Jesus tells this story as though He was an eye witness. As He entered a village, He was met by ten lepers, who stood at a distance and lifted up their voices, saying, “Jesus, Master, have mercy on us.”
Here is a colony of lepers joined by their common misfortune and misery. Their only uniting characteristic is the foul disease that had cast them out of society. Every detail is true. As Jesus enters the village, these man stand afar off crying out to him for mercy. How did they know who he was? No doubt they had heard the rumors, "This man can heal lepers.” No doubt they discussed it. But even if He could, would He? What were the chances that he would ever come to their village?
But now the word spreads—"He’s here.” “Who’s here?” “Jesus of Nazareth.” “I don’t believe it.” “It’s true. He’s here.” “Do you think he could heal us?” “I don’t know. Let’s find out.”
There they stand, in rags and in sores, ten lepers crying out to Jesus for mercy. What a pitiful cry ever fell upon our Lord’s ears. “Have mercy. Have Mercy” came the cry from lips that had seen too little mercy and too much condemnation.
When He saw them, He said to them, “Go and show yourselves to the priests” (14). At first glance, you might think that Jesus is simply putting them off. You might even conclude that He didn’t intend to heal them at all.
But that’s not the whole story. The last part of verse 14 says that “as they went they were cleansed.” They were healed as they went. Not before. Not after. That means that when they left to go to the priest, they still had leprosy.
How do you suppose they felt when Jesus said, “Go show yourselves to the priest?” Why go show ourselves to the priest? We are still lepers.
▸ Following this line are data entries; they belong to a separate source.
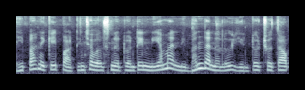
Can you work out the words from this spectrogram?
దీపానికి పాటించవలసినటువంటి నియమ నిబంధనలు ఏంటో చూద్దాం.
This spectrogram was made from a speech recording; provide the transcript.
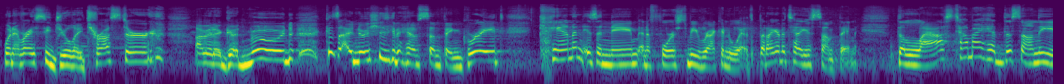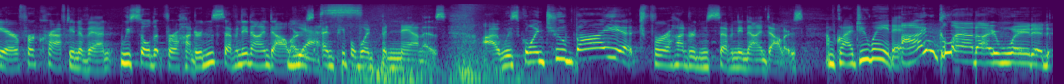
Whenever I see Julie Truster, I'm in a good mood because I know she's gonna have something great. Canon is a name and a force to be reckoned with, but I gotta tell you something. The last time I had this on the air for a crafting event, we sold it for $179 yes. and people went bananas. I was going to buy it for $179. I'm glad you waited. I'm glad glad Waited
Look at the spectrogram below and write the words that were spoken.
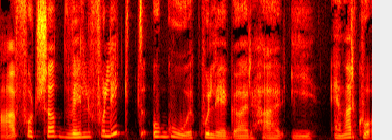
er fortsatt vel forlikt og gode kollegaer her i NRK.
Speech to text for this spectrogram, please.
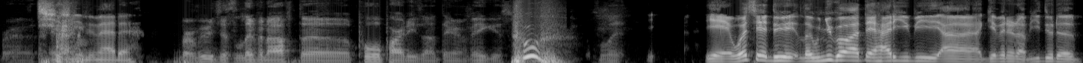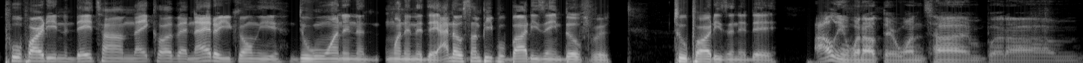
Bruh. It don't even matter. Bro, we were just living off the pool parties out there in Vegas. Lit. Yeah, what's your do? Like when you go out there, how do you be uh giving it up? You do the pool party in the daytime, nightclub at night, or you can only do one in the one in the day. I know some people bodies ain't built for two parties in a day. I only went out there one time, but um,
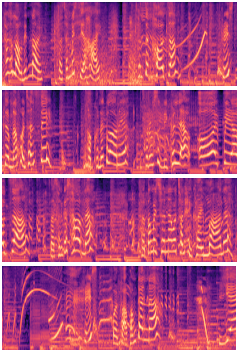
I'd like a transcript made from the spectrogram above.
แค่ถลอกนิดหน่อย แต่ฉันไม่เสียหาย ฉันเจ็บคอจัง คริสดื่มน้ำของฉันสิ ขอบคุณนะกลอเรียฉันรู้สึกดีขึ้นแล้ว โอ้ยเปรี้ยวจัง แต่ฉันก็ชอบนะ เธอต้องไม่เชื่อแน่ว่าฉันเห็นใครมานะ คริส เปิดฝาพร้อมกันนะ เย้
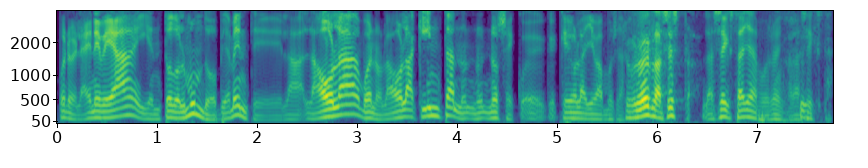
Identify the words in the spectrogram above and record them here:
bueno, en la NBA y en todo el mundo, obviamente. La, la ola, bueno, la ola quinta, no, no, no sé qué, qué, ola llevamos ya. Yo creo que es la sexta. La sexta ya, pues venga, la sí. sexta.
They didn’t have anything to show that the priest would want to see. In fact, the last thing the priest wanted to see was ten smelly, disheveled, deformed, wretched lepers. I wonder if someone said, “Why bother?” After all, “Once a leper, always a leper.” There were sores everywhere, deformed arms and fingers bitten off by rodents. You could smell the disease a quarter-mile away.
Off they go, this shuffling band of sufferers marching off to see the priest. They take one step … and they are still lepers. They take two steps … and nothing happens. They take a third step … and the leprosy clings to their limbs.
But on that fourth step … something wonderful, something unbelievable, something they never dreamed possible, happened. With that fourth step, they were healed. Instantly. Miraculously. All ten at once.
Then one of them, when he saw that he was healed, turned back, praising God with a loud voice; and he fell on his face at Jesus’ feet, giving him thanks. Now he was a Samaritan (15-16).
You know the story. Ten were healed and only one came back to give thanks. Luke says he fell on his face before the Lord. He had a “Shouting Fit.” And why not? He’s been healed of leprosy. For twenty years he was a leper living in this remote corner, separated from his family, forgotten by his friends, cut off from his own people. Suddenly the disease vanishes and with it the twisted limp, the crooked fingers, the atrophied muscles. In less time than it takes to tell the story the disease and all its ugly tentacles are pulled from his body, leaving not a trace behind them. He shouted and so would I. How about you?When Luke adds, “He was a Samaritan,” the shock is such that we ought to read it this way: “Think of it. A Samaritan.” (I do not have space to write about how the Jews hated the Samaritans)
Then Jesus answered, “Were not ten cleansed? Where are the nine? Was no one found to return and give praise to God except this foreigner?” And he said to him, “Rise and go your way; your faith has made you well” (17-19).
The nine are gone with no word of thanks to Jesus. Ten men were healed that day, but only one came back to give thanks. Are you living with the nine or with the one? Far too many of us take our blessings for granted and groan about duties.
Praise is a choice. A thankful heart is a choice you make. No one is forced into bitterness. You choose the way you live. The one who returned to give thanks chose not to forget what Jesus had done for him. The secret of a thankful heart is a conscious choice not to forget what God has done for you. Now shout about it!!!
(Lloyd Blanton is CEO and Director of FreedomWay Ministries, a faith-based service, in Cleburne County.)